This is the vulnerability of our God. It is not a vulnerability that offered advice about our miserable state, but rather is a vulnerability that shared it. Willingly.
This kind of vulnerability scares us, though, because suffering sucks. But to avoid vulnerability is to cease to be human for to be human is to be vulnerable.
And this Sunday, Christ invites us to accept our vulnerability, praying, “Holy Father, protect them in your name that you have given me, so that they may be one, as we are one” (Jn. 17:11). If Christ reveals a God who suffers with human beings, then we as His Living Body will also be called to be a Church that suffers with human beings.
Vulnerability is the name of the game. God has shaved His beard, inviting us to do the same. Instead of turning away from the vulnerability we each possess, God asks that we, instead, turn toward one another, holding each other close in our shared humanity – a shared humanity that suffers vulnerability and dies.
God shares that vulnerability doesn’t have to scare us because He has already “been there and done that,” revealing that on the other side of dying is not death, but abundant and everlasting life.
So let us be brave and walk the path of vulnerability with Jesus Christ, the God who shares in our common humanity, trusting that if vulnerability was good enough for Him, it’s certainly more than enough for us.
What do you think? Is vulnerability something that scares you? What do you do to avoid confronting your own vulnerability? How does it comfort or bother you to know that Christ has identified with your own vulnerability? Comment below!
 Brené Brown, Daring Greatly: How the Courage to Be Vulnerable Transforms the Way We Live, Love, Parent, and Lead (New York: Avery, 2012), p. 69.
Christian is a Young Adult Ministries Coordinator for Y2AM. He is a husband, father, mover, shaker, coffee drinker, sandal wearer, and CrossFitter. Christian has his MA from Azusa Pacific University in Marriage and Family Therapy and is working toward a second MA in Children, Youth, and Family Ministry from Luther Seminary.
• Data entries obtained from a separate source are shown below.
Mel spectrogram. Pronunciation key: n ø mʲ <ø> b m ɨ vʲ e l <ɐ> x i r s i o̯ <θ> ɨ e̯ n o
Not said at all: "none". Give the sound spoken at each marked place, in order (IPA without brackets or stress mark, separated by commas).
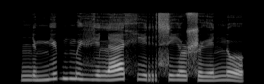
ø, æ, ʂ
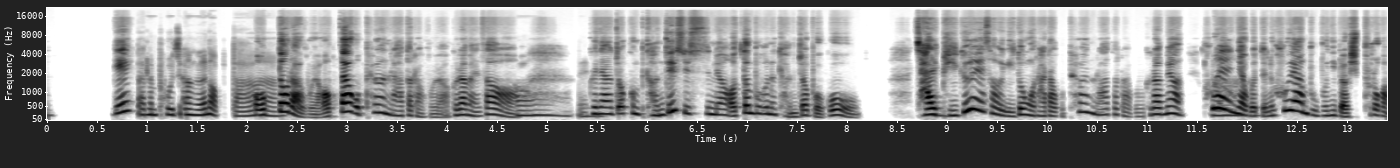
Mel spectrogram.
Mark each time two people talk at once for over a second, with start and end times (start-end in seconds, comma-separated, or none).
none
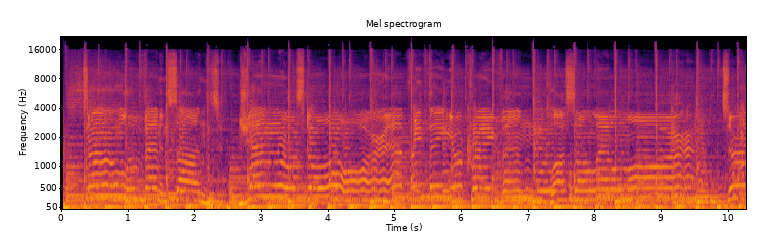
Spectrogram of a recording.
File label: Jingle; WXRR; Sullivan and Sons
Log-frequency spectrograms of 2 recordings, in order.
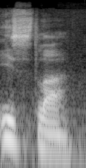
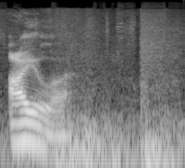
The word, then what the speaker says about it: Isa: someone scolded me for saying Isla and it's Isa so I got scolded and I'm I swear you're one of the ones who are like oh John I'm from the region I know the pronunciation so that just came into my mind like I want to say it to you I'll give you the credit it is ISA bottom Lane he is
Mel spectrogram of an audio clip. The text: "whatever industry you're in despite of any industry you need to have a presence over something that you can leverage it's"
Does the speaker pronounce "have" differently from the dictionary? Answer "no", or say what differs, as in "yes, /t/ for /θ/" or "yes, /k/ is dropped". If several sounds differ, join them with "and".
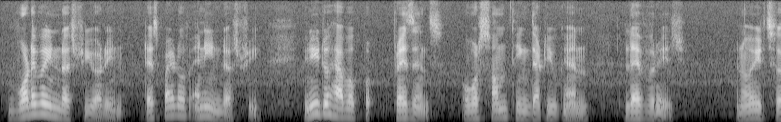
no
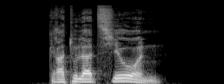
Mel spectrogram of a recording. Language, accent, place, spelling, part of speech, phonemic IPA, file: German, Germany, Berlin, Gratulation, noun, /ɡʁatulaˈt͡si̯oːn/, De-Gratulation.ogg
- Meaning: congratulation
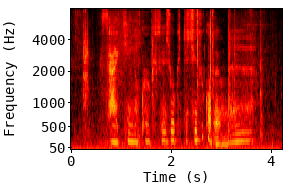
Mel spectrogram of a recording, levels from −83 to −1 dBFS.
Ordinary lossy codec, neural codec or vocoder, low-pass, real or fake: none; none; none; real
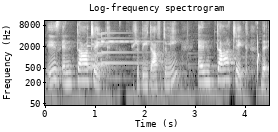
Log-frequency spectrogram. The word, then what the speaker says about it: Antarctic: on to our next word how do you pronounce this word antartic no the correct pronunciation is Antarctic repeat after me Antarctic the Antarctic region is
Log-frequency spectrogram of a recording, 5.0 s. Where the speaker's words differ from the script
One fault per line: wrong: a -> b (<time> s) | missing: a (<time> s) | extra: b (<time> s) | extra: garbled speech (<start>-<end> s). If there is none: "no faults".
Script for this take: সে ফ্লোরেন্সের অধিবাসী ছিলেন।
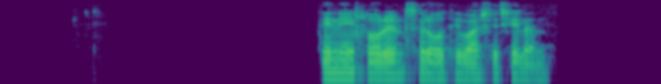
wrong: সে -> তিনি (2.4 s)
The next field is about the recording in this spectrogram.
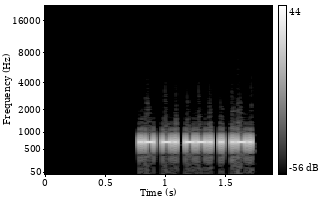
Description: Morse code, heard as a keyed tone, about 53 wpm, 700 Hz. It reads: ANGER
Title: Five Letter Words - 50wpm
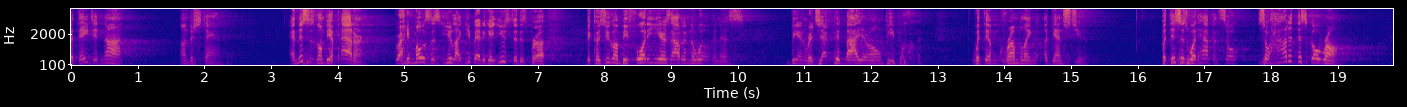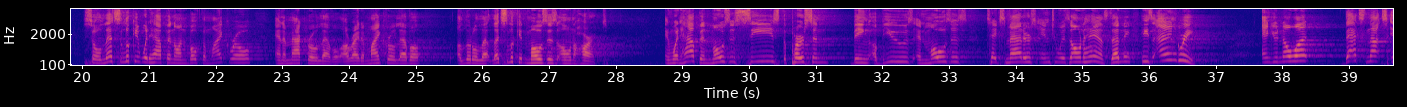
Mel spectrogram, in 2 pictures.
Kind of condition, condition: setting, large echoing room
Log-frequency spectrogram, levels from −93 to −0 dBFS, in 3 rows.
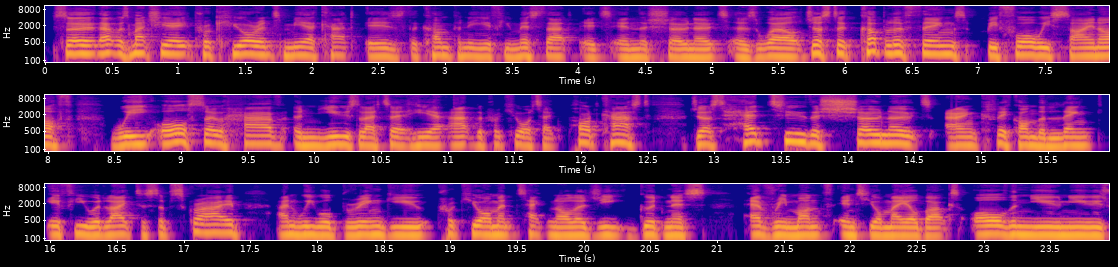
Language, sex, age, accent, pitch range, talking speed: English, male, 30-49, British, 140-165 Hz, 185 wpm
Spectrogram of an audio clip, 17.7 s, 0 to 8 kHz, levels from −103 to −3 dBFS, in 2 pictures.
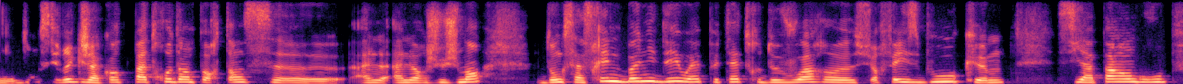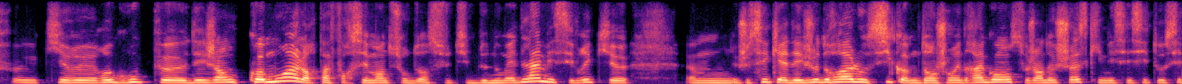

Christian and his family live in Phoenix, Arizona.
Half Shaved: Éole via Compfight cc
Nicea Icon: http://en.wikipedia.org/wiki/File:Nicaea_icon.jpg
Crucifixion: RobertoUrrea via Compfight cc
For more on Christ as revealing true humanity, check out this episode of Be the Bee:
For more on the power of the Cross and the transformation of vulnerability and death, check out this episode of Be the Bee: